What the exercise asks
Excluding pictures, what does the listing below contain from the line with "Examine the spectrogram" up to and including the line with "Spectrogram reading, what is being said", word for word?

Supplied records

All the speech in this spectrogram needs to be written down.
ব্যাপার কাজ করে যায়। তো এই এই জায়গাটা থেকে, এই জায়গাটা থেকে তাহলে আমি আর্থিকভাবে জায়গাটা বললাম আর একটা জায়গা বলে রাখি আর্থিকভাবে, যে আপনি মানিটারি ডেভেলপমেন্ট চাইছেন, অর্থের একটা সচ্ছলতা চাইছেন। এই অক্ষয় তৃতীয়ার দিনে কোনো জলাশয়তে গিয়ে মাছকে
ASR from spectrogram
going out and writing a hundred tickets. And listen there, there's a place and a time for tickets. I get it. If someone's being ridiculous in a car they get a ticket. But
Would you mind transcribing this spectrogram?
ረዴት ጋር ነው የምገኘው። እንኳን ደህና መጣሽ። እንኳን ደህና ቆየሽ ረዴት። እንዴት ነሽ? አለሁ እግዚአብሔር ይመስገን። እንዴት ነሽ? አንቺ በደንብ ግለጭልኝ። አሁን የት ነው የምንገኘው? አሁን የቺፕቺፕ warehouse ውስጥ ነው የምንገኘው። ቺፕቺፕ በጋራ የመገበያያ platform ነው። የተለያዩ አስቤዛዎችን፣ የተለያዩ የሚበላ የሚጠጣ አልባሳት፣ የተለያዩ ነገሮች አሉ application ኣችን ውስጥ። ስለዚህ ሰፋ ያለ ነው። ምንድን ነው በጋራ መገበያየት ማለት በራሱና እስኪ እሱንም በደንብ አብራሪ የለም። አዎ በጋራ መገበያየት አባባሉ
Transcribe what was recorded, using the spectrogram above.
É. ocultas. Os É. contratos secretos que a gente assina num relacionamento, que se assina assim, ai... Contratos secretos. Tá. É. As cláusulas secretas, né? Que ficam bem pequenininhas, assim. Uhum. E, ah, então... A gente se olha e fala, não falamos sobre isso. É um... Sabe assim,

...

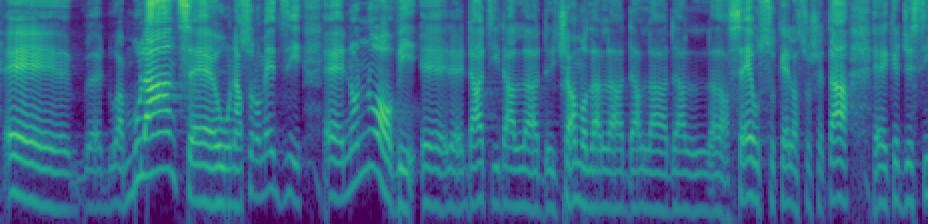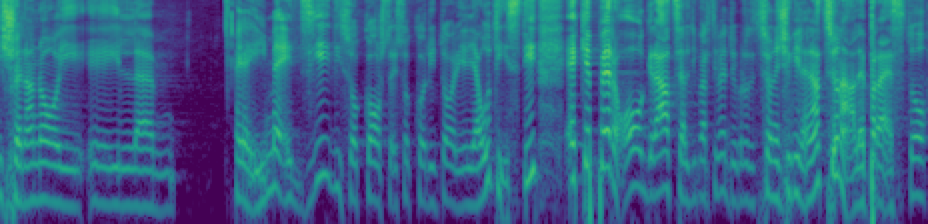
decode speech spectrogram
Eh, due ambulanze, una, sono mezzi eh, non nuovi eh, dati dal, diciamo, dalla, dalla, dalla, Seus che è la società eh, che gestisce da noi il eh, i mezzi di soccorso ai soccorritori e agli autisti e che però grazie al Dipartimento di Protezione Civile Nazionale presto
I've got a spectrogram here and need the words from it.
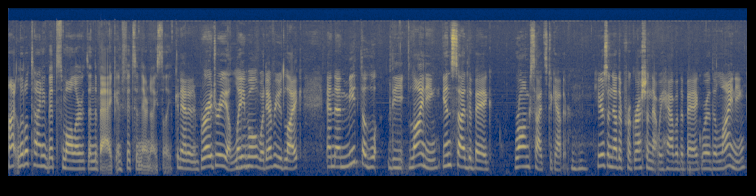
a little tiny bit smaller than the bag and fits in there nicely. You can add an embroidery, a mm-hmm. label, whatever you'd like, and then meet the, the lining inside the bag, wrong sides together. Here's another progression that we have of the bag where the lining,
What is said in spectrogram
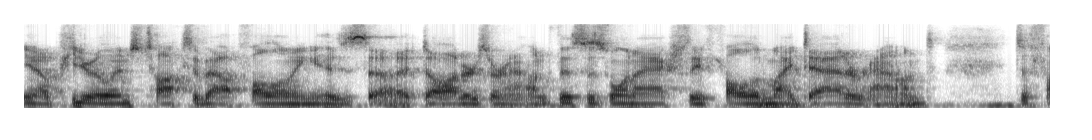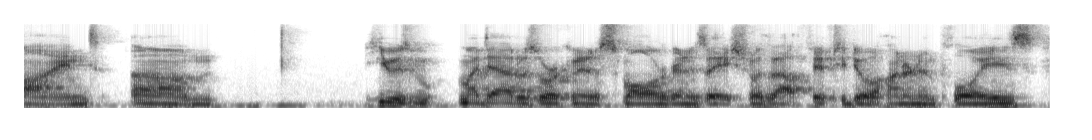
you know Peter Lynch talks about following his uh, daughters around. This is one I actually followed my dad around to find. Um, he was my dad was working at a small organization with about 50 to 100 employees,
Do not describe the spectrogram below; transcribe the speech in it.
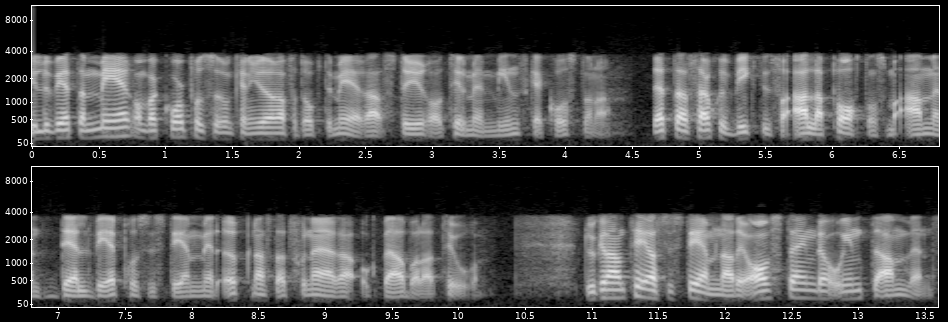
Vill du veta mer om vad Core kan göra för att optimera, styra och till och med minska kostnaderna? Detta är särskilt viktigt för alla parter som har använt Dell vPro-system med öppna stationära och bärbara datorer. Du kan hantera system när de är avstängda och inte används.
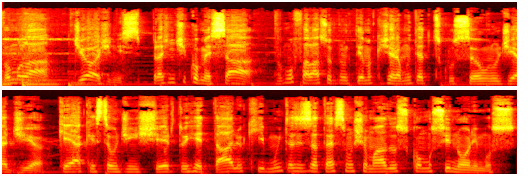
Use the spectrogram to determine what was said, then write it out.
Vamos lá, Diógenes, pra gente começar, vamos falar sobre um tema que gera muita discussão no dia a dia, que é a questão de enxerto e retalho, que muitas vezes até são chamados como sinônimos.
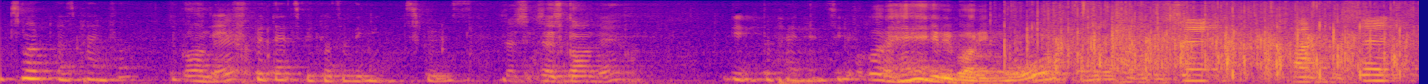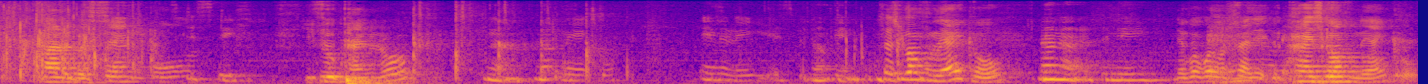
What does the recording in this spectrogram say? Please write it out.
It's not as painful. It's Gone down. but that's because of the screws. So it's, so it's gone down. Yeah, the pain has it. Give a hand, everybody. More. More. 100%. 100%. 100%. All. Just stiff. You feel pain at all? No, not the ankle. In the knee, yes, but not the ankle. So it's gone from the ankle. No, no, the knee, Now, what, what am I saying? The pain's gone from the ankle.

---

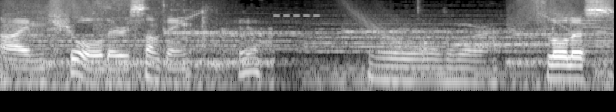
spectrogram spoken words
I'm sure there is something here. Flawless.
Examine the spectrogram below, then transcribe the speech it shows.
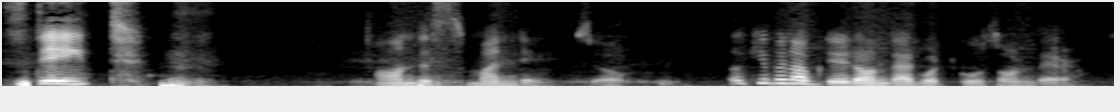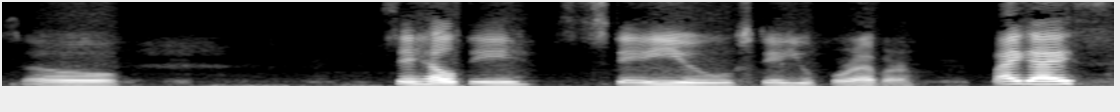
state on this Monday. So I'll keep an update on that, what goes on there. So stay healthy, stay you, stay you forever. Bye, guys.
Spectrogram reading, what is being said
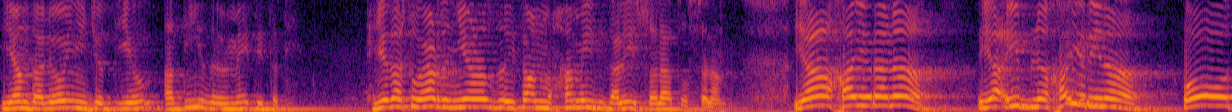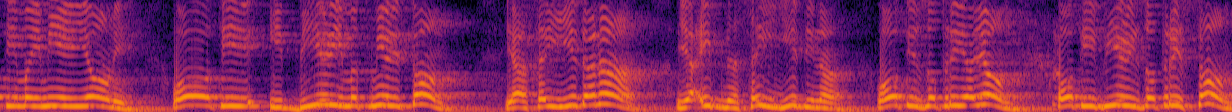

Exercise solution
Examine the spectrogram below, then transcribe the speech it shows.
state on this Monday. So I'll keep an update on that, what goes on there. So stay healthy, stay you, stay you forever. Bye, guys.
Spectrogram reading, what is being said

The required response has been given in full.